=== Section Start ===

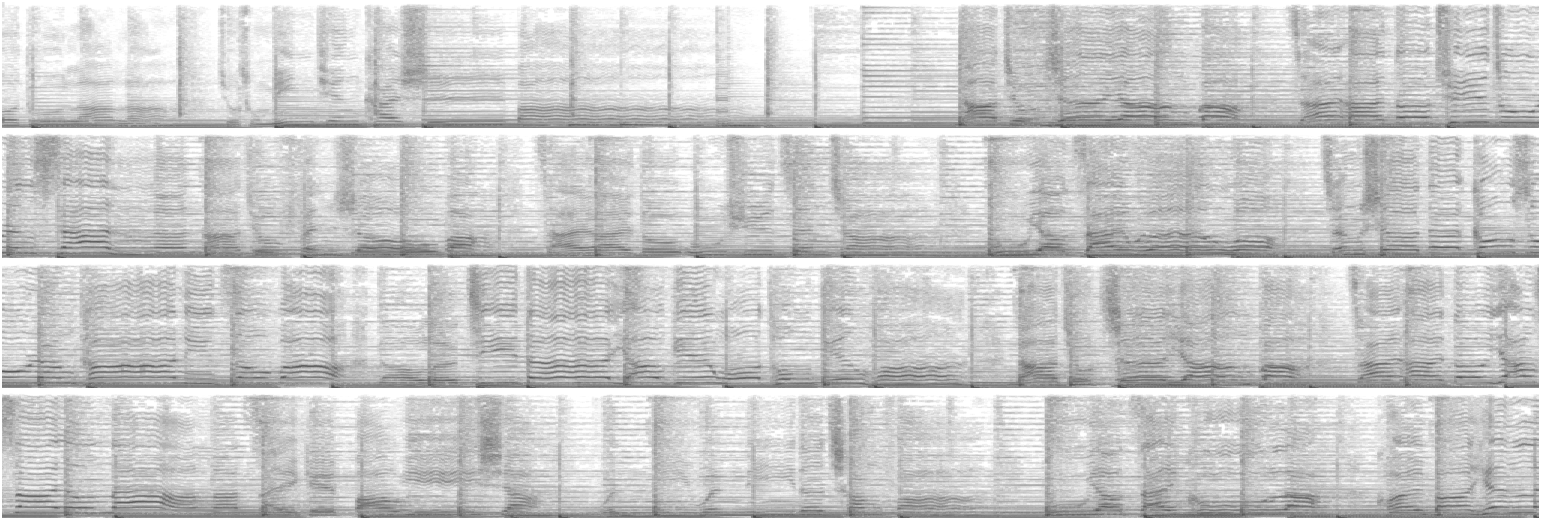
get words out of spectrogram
拖拉拉，就从明天开始吧。那就这样吧，再爱的曲终人散了，那就分手吧，再爱都无需挣扎，不要再问我，怎舍得空诉，让下，吻一吻你的长发，不要再哭啦，快把眼泪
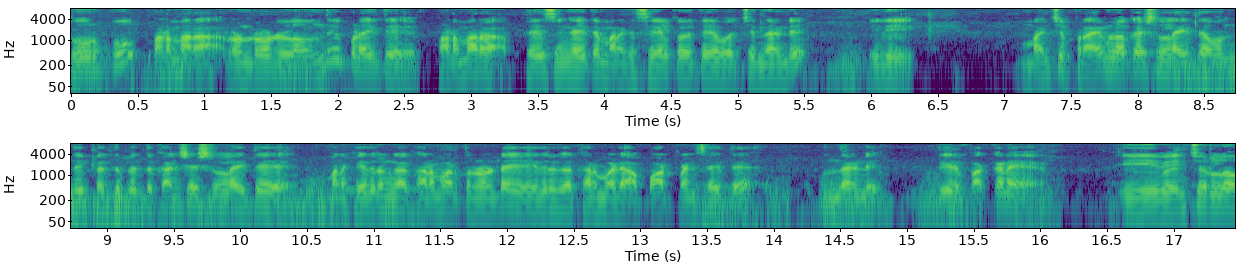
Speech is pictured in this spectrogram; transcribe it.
తూర్పు పడమర రెండు రోడ్లలో ఉంది. ఇప్పుడైతే పడమర ఫేసింగ్ అయితే మనకి సేల్కి అయితే వచ్చిందండి. ఇది మంచి ప్రైమ్ లొకేషన్లో అయితే ఉంది. పెద్ద పెద్ద కన్సెషన్లు అయితే మనకి ఎదురుగా కనబడుతుంటే ఎదురుగా కనబడే అపార్ట్మెంట్స్ అయితే ఉందండి. దీని పక్కనే ఈ వెంచర్లో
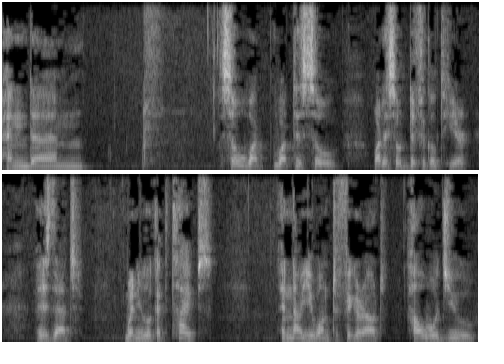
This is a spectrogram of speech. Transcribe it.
And um, so, what what is so what is so difficult here is that when you look at the types, and now you want to figure out how would you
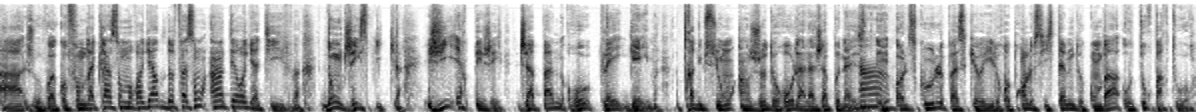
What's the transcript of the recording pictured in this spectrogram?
Ah, je vois qu'au fond de la classe, on me regarde de façon interrogative. Donc j'explique. JRPG, Japan Role Play Game. Traduction, un jeu de rôle à la japonaise. Ah. Et old school parce qu'il reprend le système de combat au tour par tour.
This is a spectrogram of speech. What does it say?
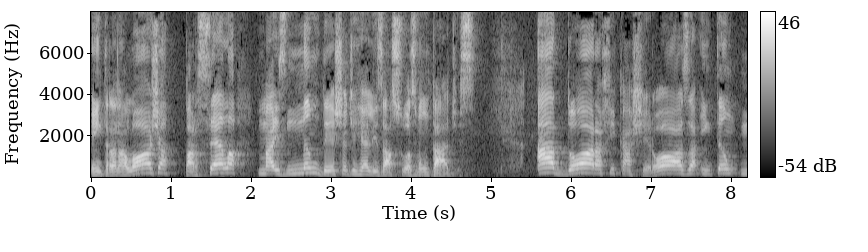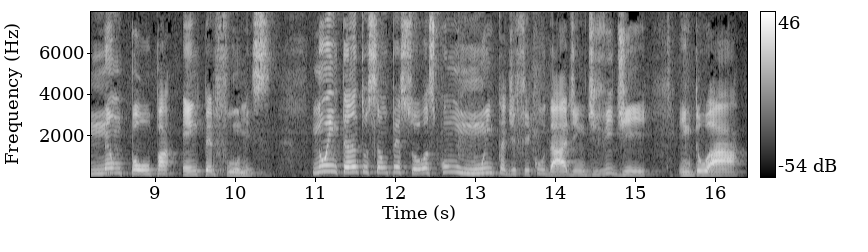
Entra na loja, parcela, mas não deixa de realizar suas vontades. Adora ficar cheirosa, então não poupa em perfumes. No entanto, são pessoas com muita dificuldade em dividir, em doar,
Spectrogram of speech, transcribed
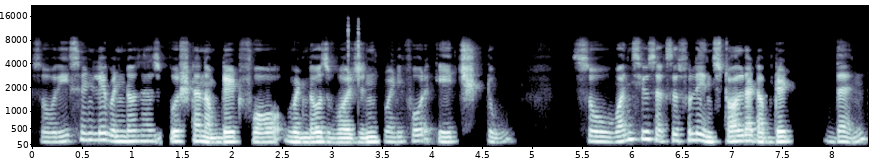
So recently Windows has pushed an update for Windows version 24H2. So once you successfully install that update, then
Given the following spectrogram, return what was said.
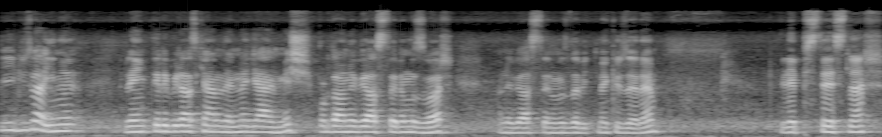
İyi güzel yine renkleri biraz kendilerine gelmiş. Burada anübiyaslarımız var. Anübiyaslarımız da bitmek üzere. Lepistesler.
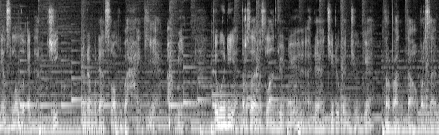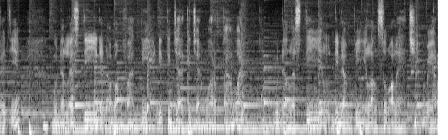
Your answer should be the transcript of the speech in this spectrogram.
Yang selalu energik Mudah-mudahan selalu bahagia. Amin. Kemudian tersahabat selanjutnya ada cidukan juga terpantau persahabat ya Bunda Lesti dan Abang Fatih dikejar-kejar wartawan. Bunda Lesti didampingi langsung oleh Cimer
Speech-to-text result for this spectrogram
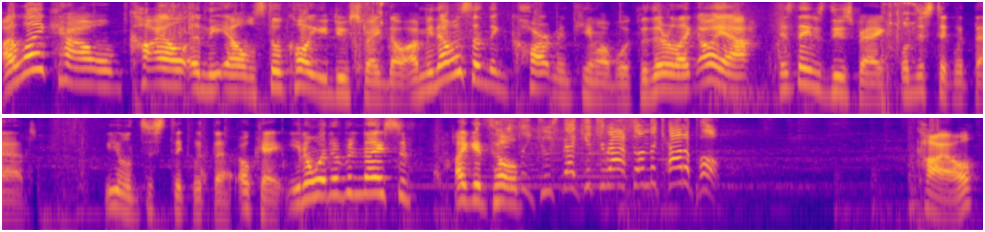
I like how Kyle and the elves still call you douchebag, though. I mean, that was something Cartman came up with, but they were like, oh yeah, his name's douchebag. We'll just stick with that. We will just stick with that. Okay, you know what? It'd be nice if I could tell Seriously, douchebag, get your ass on the catapult. Kyle,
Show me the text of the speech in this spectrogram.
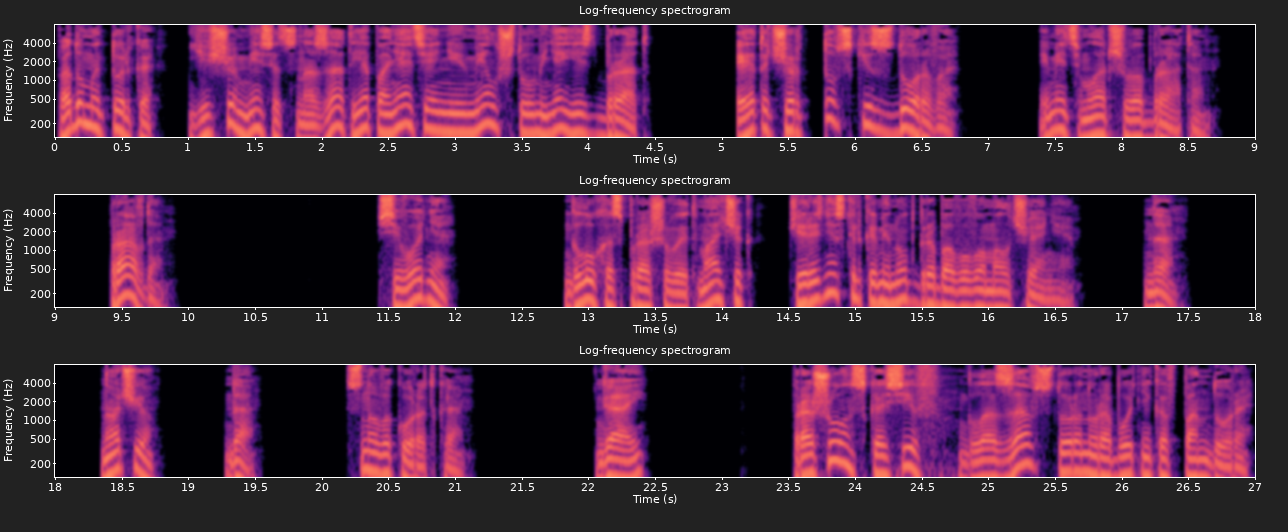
Подумать только, еще месяц назад я понятия не имел, что у меня есть брат. Это чертовски здорово — иметь младшего брата. Правда. «Сегодня?» — глухо спрашивает мальчик через несколько минут гробового молчания. «Да». «Ночью?» «Да». Снова коротко. Гай. Прошу, скосив глаза в сторону работников Пандоры,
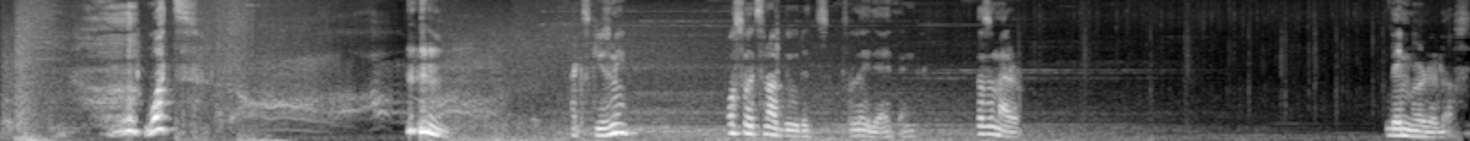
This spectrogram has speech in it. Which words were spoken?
what? Excuse me? Also, it's not dude, it's a lady, I think. Doesn't matter. They murdered us.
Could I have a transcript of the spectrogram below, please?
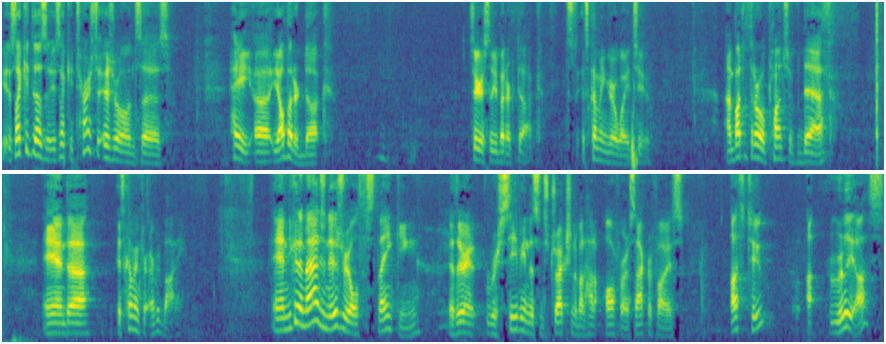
it's like He does. It's like He turns to Israel and says, "Hey, uh, y'all better duck seriously, you better duck. It's, it's, coming your way too. I'm about to throw a punch of death, and uh, it's coming for everybody. And you can imagine Israel's thinking, as they're receiving this instruction about how to offer a sacrifice, us too? Uh, really us?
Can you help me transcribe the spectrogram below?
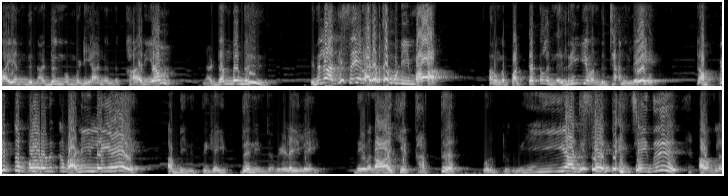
பயந்து நடுங்கும்படியான அந்த காரியம் நடந்தது. இதுல அதிசயம் நடக்க முடியுமா? அவங்க பக்கத்துல நெருங்கி வந்துட்டாங்களே. தப்பித்து போறதுக்கு வழி இல்லையே அப்படின்னு திகைத்து நின்ற வேளையிலே தேவனாகிய கர்த்தர் ஒரு பெரிய அதிசயத்தை செய்து அவங்கள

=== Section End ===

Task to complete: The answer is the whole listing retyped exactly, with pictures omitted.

Written solution:
get words out of spectrogram
拖拉拉，就从明天开始吧。那就这样吧，再爱的曲终人散了，那就分手吧，再爱都无需挣扎，不要再问我，怎舍得空诉，让下，吻一吻你的长发，不要再哭啦，快把眼泪
Speech is pictured in this spectrogram; transcribe it.
తూర్పు పడమర రెండు రోడ్లలో ఉంది. ఇప్పుడైతే పడమర ఫేసింగ్ అయితే మనకి సేల్కి అయితే వచ్చిందండి. ఇది మంచి ప్రైమ్ లొకేషన్లో అయితే ఉంది. పెద్ద పెద్ద కన్సెషన్లు అయితే మనకి ఎదురుగా కనబడుతుంటే ఎదురుగా కనబడే అపార్ట్మెంట్స్ అయితే ఉందండి. దీని పక్కనే ఈ వెంచర్లో
This is a spectrogram of speech. Transcribe it.
And um, so, what what is so what is so difficult here is that when you look at the types, and now you want to figure out how would you
What's the transcript of the recording pictured in this spectrogram?
Ah, je vois qu'au fond de la classe, on me regarde de façon interrogative. Donc j'explique. JRPG, Japan Role Play Game. Traduction, un jeu de rôle à la japonaise. Ah. Et old school parce qu'il reprend le système de combat au tour par tour.
This is a spectrogram of speech. What does it say?
Entra na loja, parcela, mas não deixa de realizar suas vontades. Adora ficar cheirosa, então não poupa em perfumes. No entanto, são pessoas com muita dificuldade em dividir, em doar,
Spectrogram of speech, transcribed
So recently Windows has pushed an update for Windows version 24H2. So once you successfully install that update, then
Given the following spectrogram, return what was said.
İyi güzel yine renkleri biraz kendilerine gelmiş. Burada anübiyaslarımız var. Anübiyaslarımız da bitmek üzere. Lepistesler.
Your answer should be the transcript of the speech in this spectrogram.
Yang selalu energik Mudah-mudahan selalu bahagia. Amin. Kemudian tersahabat selanjutnya ada cidukan juga terpantau persahabat ya Bunda Lesti dan Abang Fatih dikejar-kejar wartawan. Bunda Lesti didampingi langsung oleh Cimer
Speech-to-text result for this spectrogram
I like how Kyle and the elves still call you douchebag, though. I mean, that was something Cartman came up with, but they were like, oh yeah, his name's douchebag. We'll just stick with that. We will just stick with that. Okay, you know what? It'd be nice if I could tell Seriously, douchebag, get your ass on the catapult. Kyle,
Show me the text of the speech in this spectrogram.
Подумать только, еще месяц назад я понятия не имел, что у меня есть брат. Это чертовски здорово — иметь младшего брата. Правда. «Сегодня?» — глухо спрашивает мальчик через несколько минут гробового молчания. «Да». «Ночью?» «Да». Снова коротко. Гай. Прошу, скосив глаза в сторону работников Пандоры,
This spectrogram has speech in it. Which words were spoken?
what? Excuse me? Also, it's not dude, it's a lady, I think. Doesn't matter. They murdered us.
Could I have a transcript of the spectrogram below, please?
it's like He does. It's like He turns to Israel and says, "Hey, uh, y'all better duck seriously, you better duck. It's, it's, coming your way too. I'm about to throw a punch of death, and uh, it's coming for everybody. And you can imagine Israel's thinking, as they're receiving this instruction about how to offer a sacrifice, us too? Uh, really us?
Can you help me transcribe the spectrogram below?
பயந்து நடுங்கும்படியான அந்த காரியம் நடந்தது. இதுல அதிசயம் நடக்க முடியுமா? அவங்க பக்கத்துல நெருங்கி வந்துட்டாங்களே. தப்பித்து போறதுக்கு வழி இல்லையே அப்படின்னு திகைத்து நின்ற வேளையிலே தேவனாகிய கர்த்தர் ஒரு பெரிய அதிசயத்தை செய்து அவங்கள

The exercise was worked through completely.